The Science of Snowflakes, and Why No Two Are Alike
Peer through a magnifying glass at a snowflake, and you’ll see an ice creation more elaborate than anything Martha Stewart could cut from folded paper. So what’s behind the snowflake’s unique and elaborate shape?
The snowflakes that settle upon our sleeves and scarves during a snowstorm have more variations in shape than you might think. There’s the classic snowflake: a flat plate with branchlike, dendritic arms. Some look like hexagonal prisms; others like hollow pencil-shaped columns or tiny needles.
We tracked down two ice experts to help answer the question: Kenneth Libbrecht, a physics professor at the California Institute of Technology and avid snowflake photographer, and John Hallett, director of the Ice Physics Laboratory at the Desert Research Institute in Reno, Nev.
Scientists use the term “snow crystal” more than snowflake. According to Libbrecht’s website, snowcrystals.com: “A snow crystal, as the name implies, is a single crystal of ice. A snowflake is a more general term; it can mean an individual snow crystal, or a few snow crystals stuck together, or large agglomerations of snow crystals that form ‘puff-balls’ that float down from the clouds.”
A few facts about snow crystals: They are formed from water vapor that condenses directly into ice inside of clouds. They take shape as water vapor molecules from cloud droplets condense and freeze on the surface of a seed crystal, and patterns emerge as these crystals grow. The seed crystal itself forms on a tiny particle, like a speck of dust in the air, which serves as a base for ice growth.
“You can actually see these ice nuclei in all snowflakes,” Hallett said. “Not with the naked eye or a regular microscope, but put it in an electromagnetic microscope and you will see it.”
Note: Snowflakes are not created from frozen raindrops. Liquid water that freezes in the atmosphere as it falls to the ground is actually sleet. And hail, Libbrecht said, is just a large piece of sleet that collects water and grows as it travels from the atmosphere to the ground.
Water molecules — made of one oxygen and two hydrogen atoms each — are ultimately responsible for the familiar six-sided shape we associate with snowflakes.
“Atoms and molecules can hook up in different ways and, in the case of water, they like to hook up into a hexagonal lattice,” said Libbrecht, who studies the physics of crystal growth. “That underlying structure is how the crystal gets its sixfold symmetry.”
Temperature and humidity are the two main factors that influence how the crystalline structure forms. If the temperature and humidity level changes, so does the growth pattern of the crystal.
At low humidity you get simple plates and simple hexagonal blocks, Libbrecht said. At higher humidity, more branched structures.
“[A snowflake’s] final shape is a history lesson of how the thing grew,” Hallett said. “The outside edge of the crystal is where it grew last, and as you go inward you can tell [the conditions of] where it was before.”

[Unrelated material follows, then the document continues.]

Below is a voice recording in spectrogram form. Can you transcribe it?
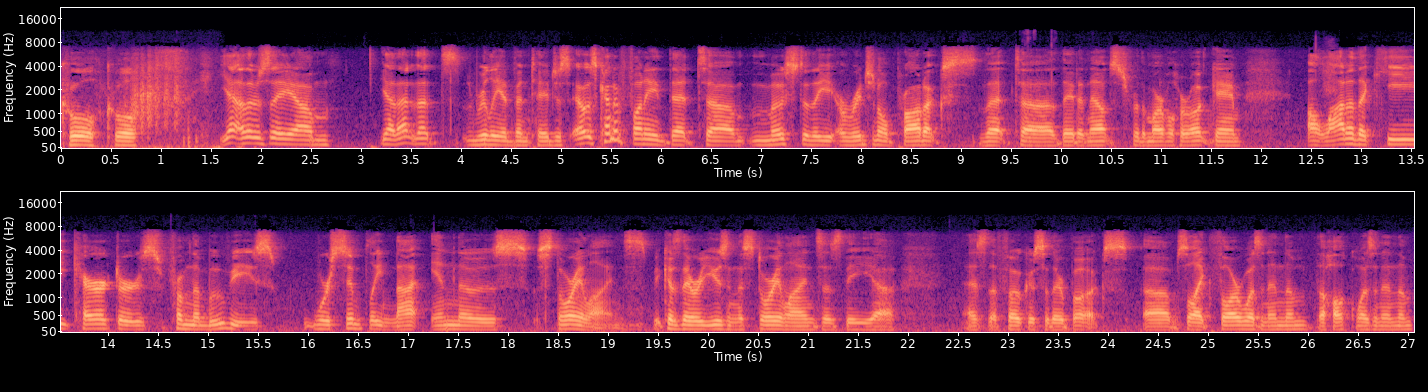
Cool, cool. Yeah, there's a um, yeah that that's really advantageous. It was kind of funny that um, most of the original products that uh, they'd announced for the Marvel Heroic game, a lot of the key characters from the movies were simply not in those storylines because they were using the storylines as the uh, as the focus of their books. Um, so like Thor wasn't in them, the Hulk wasn't in them.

And temperature also plays a major role in the forming of flakes. This diagram shows how shapes vary according to temperature:
We see that thin plates and stars grow around -2 C (28 F), while columns and slender needles appear near -5 C (23 F). Plates and stars again form near -15 C (5 F), and a combination of plates and columns are made around -30 C (-22 F).
Furthermore, we see from the diagram that snow crystals tend to form simpler shapes when the humidity (supersaturation) is low, while more complex shapes at higher humidities. The most extreme shapes — long needles around -5C and large, thin plates around -15C — form when the humidity is especially high.
But the physics is far from exact, Libbrecht said.
“It’s a mystery as to why [snowflake shapes] go from plates to columns to plates to columns as the temperature lowers,” he said. “That’s one of the things I’ve been trying to understand. It has been a mystery for about 75 years, and it’s still unsolved.”
And though it may appear otherwise, the arms of a snowflake are not perfectly symmetrical.
“If you look at the dendritic arms of a snowflake carefully, they usually are a bit different,” Hallett said. “The atmosphere is a turbulent place, and crystals tend to oscillate as they are blown around, so even different corners see slightly different environments.”
So is it really true that no two snowflakes are alike?
“It’s like shuffling a deck and getting the exact same shuffle for 52 cards,” Libbrecht said. “You could shuffle every second for the entire life of the universe, and you wouldn’t come close to getting two of the same.”